BEGIN Material provided

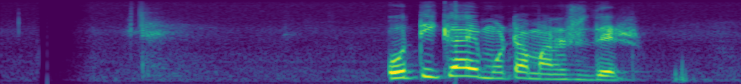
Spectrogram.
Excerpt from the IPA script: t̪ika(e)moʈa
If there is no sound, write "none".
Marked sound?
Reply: e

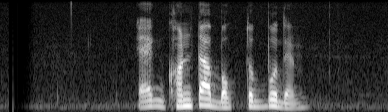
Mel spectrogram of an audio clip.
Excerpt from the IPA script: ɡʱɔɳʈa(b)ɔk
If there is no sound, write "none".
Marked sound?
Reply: b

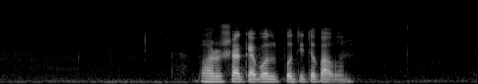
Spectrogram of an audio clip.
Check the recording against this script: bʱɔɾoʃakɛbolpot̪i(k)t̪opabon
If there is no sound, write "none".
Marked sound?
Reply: none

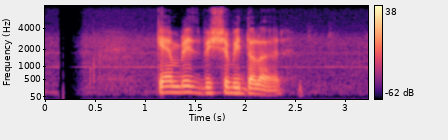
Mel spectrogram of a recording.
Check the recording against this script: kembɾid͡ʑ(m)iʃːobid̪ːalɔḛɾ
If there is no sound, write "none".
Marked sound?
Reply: b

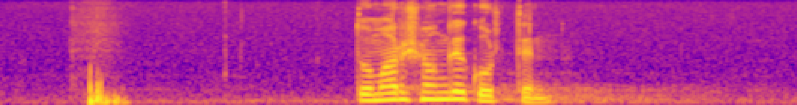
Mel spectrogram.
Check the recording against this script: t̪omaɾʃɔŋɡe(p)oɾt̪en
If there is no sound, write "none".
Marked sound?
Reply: k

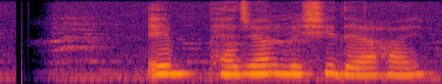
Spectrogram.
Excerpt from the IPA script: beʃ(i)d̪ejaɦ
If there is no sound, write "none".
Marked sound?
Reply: i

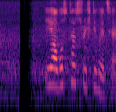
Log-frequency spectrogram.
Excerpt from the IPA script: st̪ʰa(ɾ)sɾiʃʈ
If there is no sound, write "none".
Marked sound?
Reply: ɾ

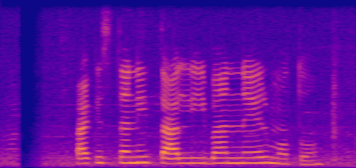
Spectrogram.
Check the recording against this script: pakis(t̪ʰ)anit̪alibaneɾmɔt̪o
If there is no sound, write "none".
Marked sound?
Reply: t̪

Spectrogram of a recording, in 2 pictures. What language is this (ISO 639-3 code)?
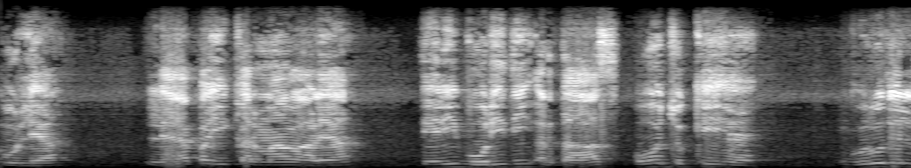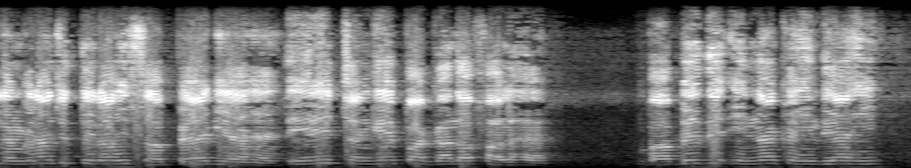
pan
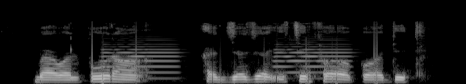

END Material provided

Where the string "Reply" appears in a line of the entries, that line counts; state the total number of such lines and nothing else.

### Response area:
8